Born in Bogota, Columbia in 1958, renowned artist Doris Salcedo completed her BA Universidad de Bogotá Jorge Tadeo Lozano in 1980 and continued on to earn an MA from New York University in 1984. She then moved back to Colombia and began teaching at the Universidad de Bogotá. Her experiences as a Colombian are extremely influential to her work, as significant themes in her work are memory, violence, loss, and trauma in war torn and developing countries. Her work is substantially influenced by the political turmoil in her country, Salcedo using personal testimonies of people who have experienced violence due to the Colombian Civil War in her work. Salcedo makes connections between absence and loss, and invokes a sense of empathy through conceptual installations, which while often times large, lend a certain sense of intangibility due to their abstract and seemingly mundane qualities.



“A Flor de Piel started with the simple intention of making a flower offering to a victim of torture, in an attempt to perform the funerary ritual that was denied to her.” – Salcedo


Salcedo’s work comments on the experience of loss as a result of political violence and trauma, specifically that has stemmed from the civil war in Columbia.

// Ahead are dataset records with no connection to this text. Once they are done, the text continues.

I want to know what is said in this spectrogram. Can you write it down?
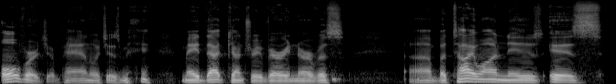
over Japan, which has made that country very nervous. Uh, but Taiwan News is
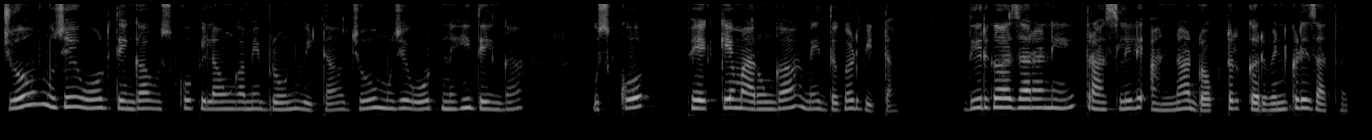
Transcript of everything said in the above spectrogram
जो मुझे वोट देगा उसको पिलाऊंगा मैं ब्रोनविटा. जो मुझे वोट नहीं देगा उसको फेक के मारूंगा मैं दगडविटा. दीर्घ आजाराने त्रासलेले अण्णा डॉक्टर कर्वेंकडे जातात.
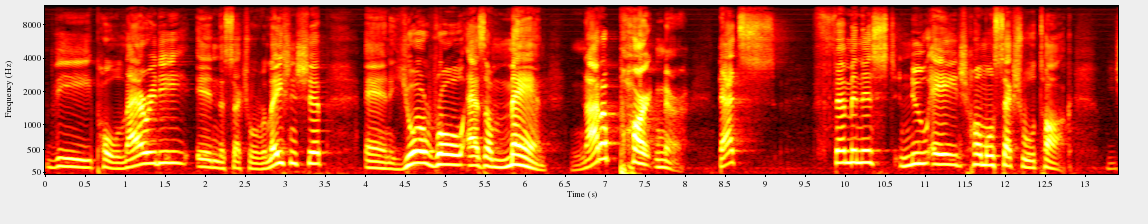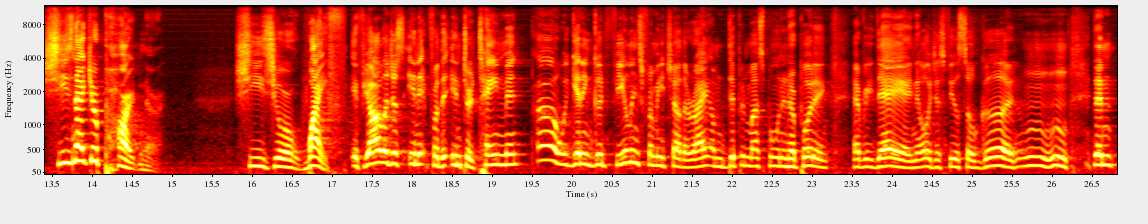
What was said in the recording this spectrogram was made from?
the polarity in the sexual relationship and your role as a man, not a partner. That's feminist, new age, homosexual talk. She's not your partner. She's your wife. If y'all are just in it for the entertainment, oh, we're getting good feelings from each other, right? I'm dipping my spoon in her pudding every day and oh, it just feels so good. Mm-hmm. Then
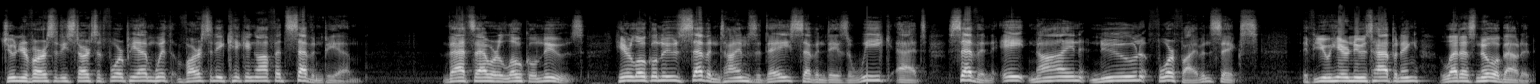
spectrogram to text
Junior varsity starts at 4 p.m. with varsity kicking off at 7 p.m. That's our local news. Hear local news seven times a day, seven days a week at 7, 8, 9, noon, 4, 5, and 6. If you hear news happening, let us know about it.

Her works consist of installations, sculptures and public interventions, comprising of relatively mundane materials such as wooden furniture, concrete, rebar, clothing, grass, and rose petals. Her use of common and domestic materials addresses the commonality and relatability of loss, as well as the tendency for trauma to become a normalized part of life in areas that face marginalization. This speaks to the concept of an everyday object becoming a dysfunction symbol of pain, and occasionally even healing. She transforms seemingly average and comforting objects into objects that symbolize pain. Many of her pieces focus on the substantialization of human loss into something more tangible, attempting to regain individual dignity, and presence in the cases where the human body is absent. Often times, her work is a stand in for the body, and has anthropomorphic qualities. This is evident in Thou-less (2001-02), as her use of furniture, more specifically chairs, add body in the form of legs, feet, and a back. The crumpled form of the metal speaks to the fragility of human bodies and life.



Thou-less (2001-02)

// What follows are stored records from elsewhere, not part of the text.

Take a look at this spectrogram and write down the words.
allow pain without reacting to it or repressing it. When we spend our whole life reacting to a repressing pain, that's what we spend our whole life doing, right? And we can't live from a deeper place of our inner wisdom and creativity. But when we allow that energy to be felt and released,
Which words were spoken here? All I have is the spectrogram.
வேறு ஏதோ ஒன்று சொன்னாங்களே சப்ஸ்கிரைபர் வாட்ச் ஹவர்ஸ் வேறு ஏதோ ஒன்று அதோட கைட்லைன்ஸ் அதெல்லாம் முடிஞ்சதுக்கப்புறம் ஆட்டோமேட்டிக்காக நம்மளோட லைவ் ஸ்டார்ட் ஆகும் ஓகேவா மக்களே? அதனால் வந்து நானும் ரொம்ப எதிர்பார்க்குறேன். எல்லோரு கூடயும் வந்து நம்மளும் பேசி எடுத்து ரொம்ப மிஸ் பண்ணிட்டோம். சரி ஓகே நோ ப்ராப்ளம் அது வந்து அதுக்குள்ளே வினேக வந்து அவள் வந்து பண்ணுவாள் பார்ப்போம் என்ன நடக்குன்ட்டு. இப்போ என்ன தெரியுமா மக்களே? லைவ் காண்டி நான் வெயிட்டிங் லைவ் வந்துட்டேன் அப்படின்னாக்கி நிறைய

Discusses the presence, absence, strength and weakness of the human body-certain parts of chairs are missing, and others are deformed.


Salcedo’s Disremembered consists of three sculptures which comprise of woven raw silk and 12,000 needles each. Inspired by Chicago gun deaths, the work speaks to the difficulty of expressing grief and mourning in today’s world. Additionally, it addresses the lack of empathy that saturates public life, in that a person’s pain is stigmatized and  misunderstood by others, only adding to their burden. Along with empathy and loss, another large theme in relation to this piece is memory. Due to semi-present state and translucent quality of the work, it can be interpreted as a fading memory. The interweaving of the solid, shiny, needles and the nearly transparent silk thread cause a sense of illusion where the piece seems to shift with the viewer’s proximity to it.

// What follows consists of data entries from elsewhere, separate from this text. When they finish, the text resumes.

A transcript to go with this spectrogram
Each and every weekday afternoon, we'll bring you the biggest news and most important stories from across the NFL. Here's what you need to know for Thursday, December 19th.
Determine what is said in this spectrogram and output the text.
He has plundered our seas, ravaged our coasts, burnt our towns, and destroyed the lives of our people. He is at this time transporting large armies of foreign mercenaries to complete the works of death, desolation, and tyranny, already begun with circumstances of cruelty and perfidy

The finer details of the sculpture appear to change, sometimes becoming invisible, embodying a sense of paradox. This reinforces the concept of collective inability to perceive loss, as the piece changes with perspective. The use of needles in such a delicate way causes the viewer to question whether the piece is inherently violent and intended to harm, or to protect, mimicking the sense of confusion/agitation that comes with death, loss and mourning. The fragility of the piece adds to the beauty, contrasting its dangerous nature. Additionally it addresses the fragility of life and symbolizes the stigmatization and lack of empathy when it comes to grief and mourning.

“Disremembered”- The pain is only evident with proximity- parallel for collective perception and acceptance of grief.

Ultimately, Salcedo’s work initiates questions of immortalization through memorialization, or even acknowledgment of violences done. Is her acknowledgment of these victims, regardless of lack of personal imagery, a mode of immortalization- is immortalization of pain or grief equatable to immortalization of the indivuaual, or does defining them by their tragedies take personhood away from them? How does her charging of domestic objects, along with laborious process involving these objects, change (force discussion about) narratives around memory, loss, grief, and acceptance of normalized violences?




Works Cited

“Doris Salcedo.” Art 21, n.d. Web. 26 March. 2017.

Finkel, Jori. “Doris Salcedo, Whose Art Honors Lives Lost, Gets a Retrospective in Chicago.” New York Times. New York Times, 11 Feb. 2015. Web. 26 March. 2017..

“Http://–Plegaria-Muda-#.VgPQhLQ-DEY.” N.p., n.d. Web.